August 6, 2019

Tribal exercise

A few days ago, I asked you to share your tribes with me. Things like hobbies, interests, politics, religion, sports, charity, etc. Here’s a partial list of what I received:

As I scan down this list, it looks to me like every single one would have some tribe members who can afford to buy things. And I am fairly confident that every single one of these tribes would have members who have some sort of unmet needs (e.g., pains or dreams).

If you’re up for an exercise, consider this:

The next time you’re hanging around with your tribe, keep your ears peeled for emotional charged language. Words like “hate”, “love”, “sick of”, “wish”, “crazy”, “heavenly”, “can’t stand”, “would do anything for”, “insane”, “wouldn’t it be great if”, etc.
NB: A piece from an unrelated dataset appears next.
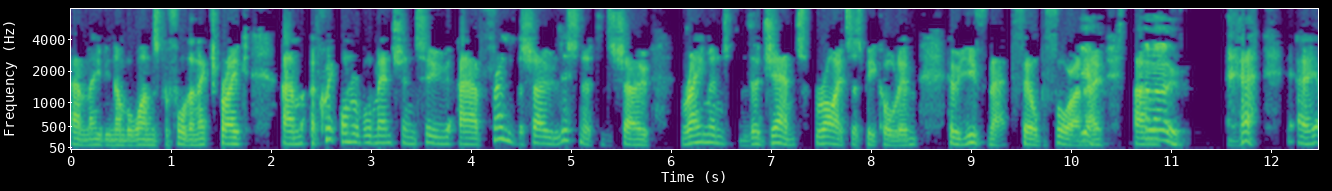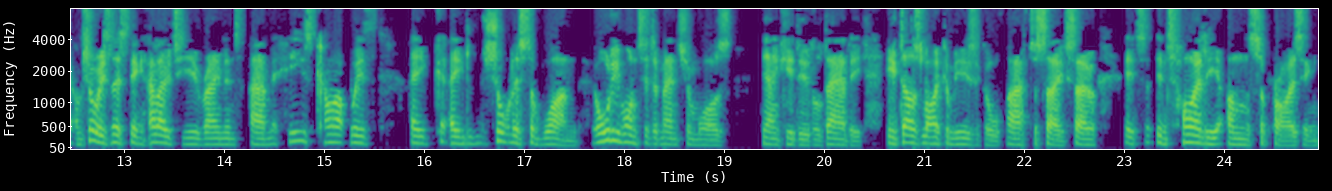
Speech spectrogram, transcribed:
and maybe number ones before the next break, um, a quick honourable mention to our friend of the show, listener to the show, Raymond the Gent Wright, as we call him, who you've met, Phil, before, I know. Um, Hello. I'm sure he's listening. Hello to you, Raymond. Um, he's come up with a, a short list of one. All he wanted to mention was Yankee Doodle Dandy. He does like a musical, I have to say. So it's entirely unsurprising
When you hear emotionally charged language, put on your active listening ears and delve into the comment. Try to understand the details, the background, the motivations, the nuances. Empathize with the speaker’s specific situation.

Once you’re confident that you totally understand where the speaker is coming from, ask how much it would be worth to them to alleviate the pain. NOTE: Don’t suggest a particular solution! Just ask how much they would pay to be rid of the issue. Ideally, pitch them a ballpark number and gauge their reaction.

For example, let’s say you’re a trail runner who has been chatting with another trail runner about blisters wrecking her last run:

“Just out of curiously, would it be worth, like, I dunno, $100 bucks to you to decrease the odds of getting blisters on your next run?”

If the person says something like, “Heck yeah!!!” then you have learned that the value of a solution to this person is at least $100. You could then set your mind to dreaming up a solution that would cost you less than $100 per unit to produce. It might be special socks or silicone spray or a short training video or a daily pumice regimen or who knows what else. Once you’ve got your idea (and maybe even a prototype or draft), have your friend give you feedback. Refine the idea, show it to a few more people. Wash rinse repeat. Before you know it, you might be taking orders!

Here’s the thing...

You probably won’t get rich off your tribe-centric side hustle - or maybe you will! But in any case, it’s a great way to practice uncovering the value of something to a buyer and then reverse engineering a solution that you can price in a way that is profitable for both parties.

It’s basically the same process as having The Why Conversation with a prospect to uncover the value of the project, and then coming up with three prices, and then deciding what you can do for them (i.e., the scope of work) at each of the prices.

Value then price then cost.